BEGIN Material provided

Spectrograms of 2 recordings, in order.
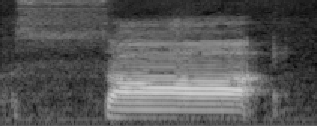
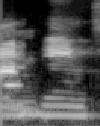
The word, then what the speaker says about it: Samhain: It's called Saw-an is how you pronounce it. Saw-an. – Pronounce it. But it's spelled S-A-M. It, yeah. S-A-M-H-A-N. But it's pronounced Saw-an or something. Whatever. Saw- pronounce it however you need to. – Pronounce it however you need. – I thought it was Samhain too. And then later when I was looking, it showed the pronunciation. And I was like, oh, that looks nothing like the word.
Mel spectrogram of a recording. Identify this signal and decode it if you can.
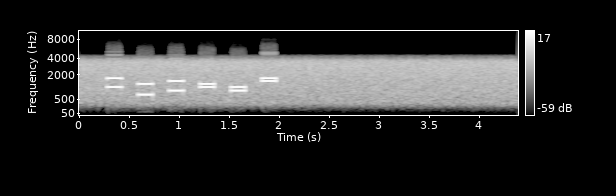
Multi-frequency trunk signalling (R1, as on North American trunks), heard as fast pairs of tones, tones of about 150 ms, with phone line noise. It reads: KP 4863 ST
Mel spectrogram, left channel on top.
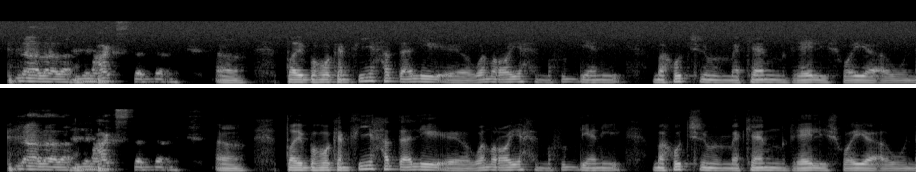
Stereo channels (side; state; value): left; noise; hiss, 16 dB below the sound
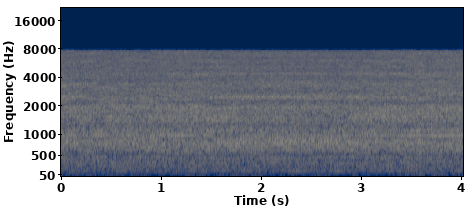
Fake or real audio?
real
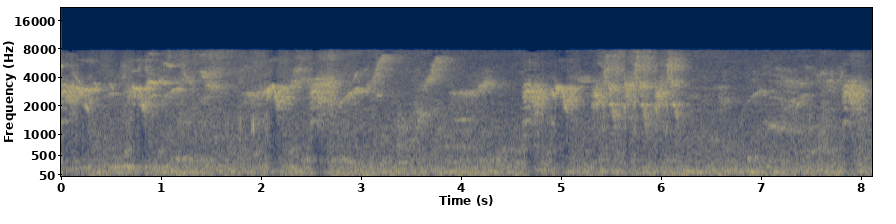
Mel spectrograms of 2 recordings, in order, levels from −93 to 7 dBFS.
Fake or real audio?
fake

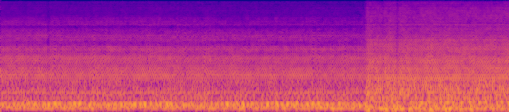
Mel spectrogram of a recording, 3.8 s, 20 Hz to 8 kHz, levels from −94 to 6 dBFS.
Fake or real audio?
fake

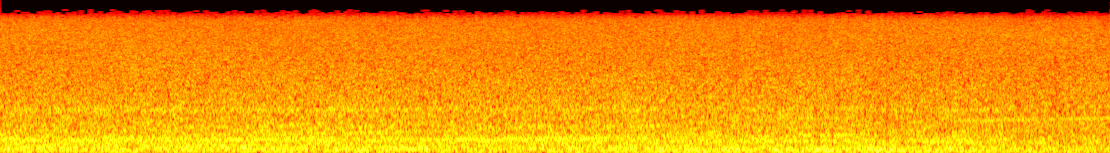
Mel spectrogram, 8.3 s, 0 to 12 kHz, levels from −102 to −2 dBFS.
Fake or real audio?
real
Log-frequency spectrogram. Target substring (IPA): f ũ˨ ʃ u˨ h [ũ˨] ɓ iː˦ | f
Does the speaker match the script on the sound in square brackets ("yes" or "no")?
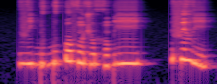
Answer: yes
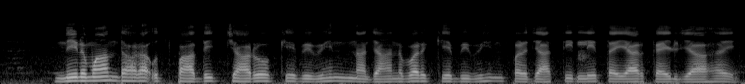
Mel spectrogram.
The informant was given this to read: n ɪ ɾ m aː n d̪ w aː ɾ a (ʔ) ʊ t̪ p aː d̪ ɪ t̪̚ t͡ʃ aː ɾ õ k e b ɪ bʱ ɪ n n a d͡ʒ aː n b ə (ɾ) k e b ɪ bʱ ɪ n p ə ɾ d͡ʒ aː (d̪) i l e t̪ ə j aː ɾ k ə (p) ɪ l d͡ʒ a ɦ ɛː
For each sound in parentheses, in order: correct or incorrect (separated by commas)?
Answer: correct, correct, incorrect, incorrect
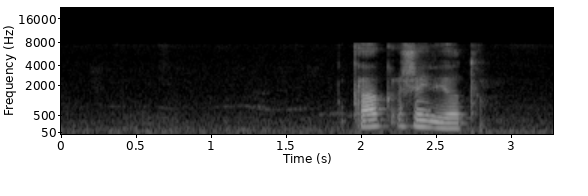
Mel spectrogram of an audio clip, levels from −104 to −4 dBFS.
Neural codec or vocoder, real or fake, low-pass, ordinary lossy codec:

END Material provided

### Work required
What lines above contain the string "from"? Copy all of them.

### Response box
Mel spectrograms of 2 recordings, in order, levels from −93 to 7 dBFS.
Mel spectrogram of a recording, 3.8 s, 20 Hz to 8 kHz, levels from −94 to 6 dBFS.
Mel spectrogram, 8.3 s, 0 to 12 kHz, levels from −102 to −2 dBFS.
Mel spectrogram of an audio clip, levels from −104 to −4 dBFS.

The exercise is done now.